The only person Greg has mentioned having on going contact with is his brother. Greg has initiated 2 emails to him, with no response. What Greg doesn't realize yet, and I haven't the heart to tell him, is that brother has blocked both of us on My Space, Facebook and on msn. I think that this relates to what I saw in Missouri regarding L's desire to control the friendship between the two of them. On this front, I am heart broken for Greg. Brother's birthday approaches, and I am hoping this will open a door for Greg to write a letter and send a gift.
Speaking of L, there has been no further contact from her. Her birthday came and went and Greg adamantly refused to initiate contact himself. I have texted her twice, and received a response once.
Greg himself has been quiet about it all. The odd mention now and then, but not much discussion. Normal life has continued with nary a bump, so far. We look through the scrapbook I made of the trip and he is not overly interested in it. It seems his curiousity has been sated, and his desire to return to normal life has been strong.
From my point of view, he and I are closer. We talk more about everything. With a new sense of confidence that the trip gave me, I am tougher on him in some ways. I can read him better. I can often tell what he is thinking. I am more empowered to put boundaries in place specifically in regards to him, he is more prone to accept them. He also gets more privileges. I trust him, I respect his level of responsibility.
For those that fear reunion or talk lots of losing their child to the pull of a first family, I'd like to offer a counter arguement. My son is still my son. I helped him fill a NEED he had, a need that scared and saddened me at times, and thrilled me at others. Because we listened to him and his needs at the time when HE needed it, not at the artificial age of 18 or 21 or "some day when we think you are ready" we were rewarded with a child that trusts us MORE. Needs us MORE. Loves us, if possible, even MORE.
Greg came home still Greg. He is still grouchy in the mornings and giddy in the afternoons. He still has a mask expression on his face most of the time that others thnk means he is grouchy, but I know means he is bored or uncomfortable. He jokes, he laughs, he cries. He plays with his brothers. He laughs uproariously at home, smiles shyly when we are out. He gets mad a me, and he hugs me. He is super competative, and nervous about change. In essence, he is still Greg. Still my son. Still the child of my heart.
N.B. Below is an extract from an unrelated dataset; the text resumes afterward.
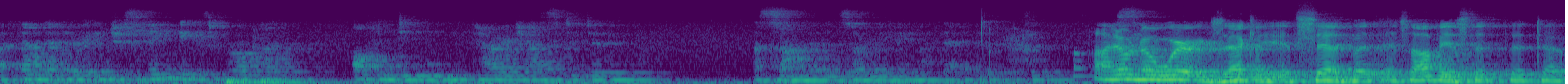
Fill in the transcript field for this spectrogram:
I found that very interesting because Prabhupada often didn't encourage us to do asanas or anything like that. I don't know where exactly it's said, but it's obvious that, that uh,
I have no regrets.
Monday, September 1, 2008
In a miracle of circumstance (and a misplaced Do Not Resuscitate Order) my grandma's heart was restarted on Saturday morning.
Although some might express sadness that her wishes were not followed during this turn of events, universally, the family closest to her expressed joy.
Joy we were able to get to her side and Joy we were able to spend more time with her.
And she was apparently quite happy about it all too. Because for the next 48 hours while I did not leave her bedside she talked. Not slept. Not rested. Talked. Talked to me. Talked to the IV pole. Talked to the pillow. Talked to the people I could not see but she definitely could. Talked to the children playing in her bed. Not REAL children to the rest of us, but definitely real children to her. She talked of her past. She talked about our kids. She talked about making plans for Christmas dinner.
Talk about dying. Talk about saying good bye. Talk about love and devotion. Talk about all that needed to be said.
Over 48 hours I got around 4 hours sleep on a hospital room chair.
A small, small sacrifice to spend time with my Nan.
When I left her last night it was with tears and a very real fear that it was the last time to say goodbye, again. I am not really sure how many death door experiences we can handle or she will survive. But thank you, thank you, thank you for your thoughts and prayers. It really was a miracle. A strange, quirky miracle and turn of circumstance that I had this time with her.
Ok and now present reality hits in. I arrived home at 8 pm last night. Shel had left at noon for a week long business trip.
Today ... 4 boys go back to school. I go back to work.